Chris Voss -- a former international kidnapping coordinator for the FBI -- says the video could be part of a bigger strategy. Watch U.S. efforts to find Bergdahl »
"The Taliban here is trying to legitimize themselves as a political entity by the way that they portrayed him in this video and the statements they have made about ... They are trying to position themselves as more than the insurgency ... more than a criminal gang."
Voss, who is now a managing director at Insite Security, adds that this is a well-orchestrated video aimed at showing they are not using violence against the soldier, but rather taking on a more humane approach. Watch an analyst weigh in on the capture »
But the video could also damage the Taliban's organization, Voss adds.

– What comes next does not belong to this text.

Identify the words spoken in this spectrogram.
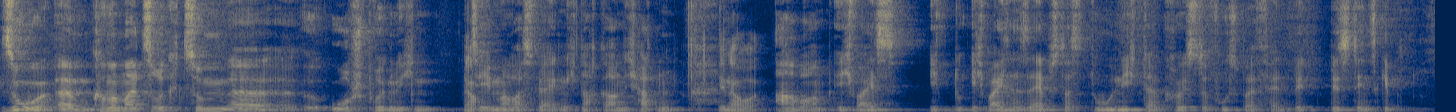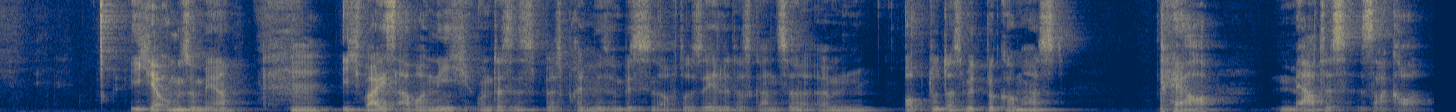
So, ähm, kommen wir mal zurück zum äh, ursprünglichen Ja. Thema, was wir eigentlich noch gar nicht hatten. Genau. Aber ich weiß, ich, ich weiß ja selbst, dass du nicht der größte Fußballfan bi- bist, den es gibt. Ich ja umso mehr. Ich weiß aber nicht, und das ist, das brennt mir so ein bisschen auf der Seele, das Ganze, ähm, ob du das mitbekommen hast, per Mertesacker.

"The Taliban is taking a chance of exposing portions of their infrastructure that they would be using against the U.S. military anyway," Voss says. "This is not going to pull the military off its mission. It's just another way for them to accomplish it."

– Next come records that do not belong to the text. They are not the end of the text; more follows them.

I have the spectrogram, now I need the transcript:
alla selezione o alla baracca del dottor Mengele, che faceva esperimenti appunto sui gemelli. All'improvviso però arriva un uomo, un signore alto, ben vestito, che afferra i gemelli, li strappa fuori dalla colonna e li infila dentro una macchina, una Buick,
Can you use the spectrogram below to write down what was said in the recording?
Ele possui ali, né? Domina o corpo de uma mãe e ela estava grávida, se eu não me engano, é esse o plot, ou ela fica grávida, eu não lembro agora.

In the video released Sunday, Bergdahl becomes emotional when he speaks of his family and his current situation, saying he was "scared I won't be able to go home."

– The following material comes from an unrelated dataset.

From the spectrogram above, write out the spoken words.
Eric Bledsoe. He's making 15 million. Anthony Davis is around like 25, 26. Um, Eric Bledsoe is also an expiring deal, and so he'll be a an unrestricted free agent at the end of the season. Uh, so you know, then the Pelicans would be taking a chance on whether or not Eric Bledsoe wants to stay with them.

When asked if he had any message for Americans, Bergdahl says, "To my fellow Americans who have loved ones over here, who know what it's like to miss them, you have the power to make our government bring them home. Please, please bring us home so we can be back where we belong and not over here."
Connecting through propaganda?
Nonetheless, the probable goal by the Taliban is to open dialogue with the U.S. in ways other terrorist organizations have not, Voss says.
"They are trying to engage U.S. government to open dialogue ... the statements they had him make was clearly to try humanize him with his family and try to get public pressure on the U.S. government in regards to the decisions they're making in Afghanistan. So it's very calculated on their part."
Retired Army Gen. Wesley Clark says while the video is powerful, it is unlikely to change opinion at home.
"I don't think it's going to influence opinion here, nor is it going to in itself cause any diversion of [military] resources there," said Clark, the former NATO supreme commander during the Kosovo conflict.
"I think the Taliban strategy is going to fail. ... The people who took him are going to regret having done so," he adds.
Clark said the latest video goes against the Geneva Conventions' rules on prisoners of war.
"This is totally in contradiction to the Geneva Conventions that says that captured soldiers cannot be photographed and cannot have propaganda made of them."
CNN Security Analyst Peter Bergen said Bergdahl has likely been moved from Afghanistan to Pakistan -- a pattern he has seen before.
"We've seen this pattern before with westerners being kidnapped in Afghanistan by lower-level Taliban then they're either sold or given further up the food chain of the Taliban leadership, which is all based in Pakistan," he told CNN's American Morning.
Three separate sources with access to the latest information say it's believed Bergdahl is in Afghanistan. "We are working on that assumption," one senior military official says.
Another senior military official says it is also believed that Bergdahl was likely captured by low-level militants and then quickly "sold" to the clan and network led by warlord Siraj Haqqani. The Haqqani clan operates on both sides of the Afghan-Pakistani border and is well-known to the U.S. military.
The Taliban has threatened to kill Bergdahl if foreign troops continue targeting civilians in the name of search operations in Ghazni and Paktika provinces, Taliban commander Mulvi Sangeen told CNN by telephone from an undisclosed location. The military, under the orders of President Obama, has stepped up its force in the war-torn country by adding thousands of new troops.
While there is some concern that the military may be distracted by this latest capture, Voss says that military resources will only aid the overall mission.
"Locating this private is going to fall within their existing mission because the people who are holding him are clearly the elements of the Taliban they are engaged and the Taliban's criminal activity in the area."
CNN's Barbara Starr and journalist Janullah Hashimzada contributed to this report.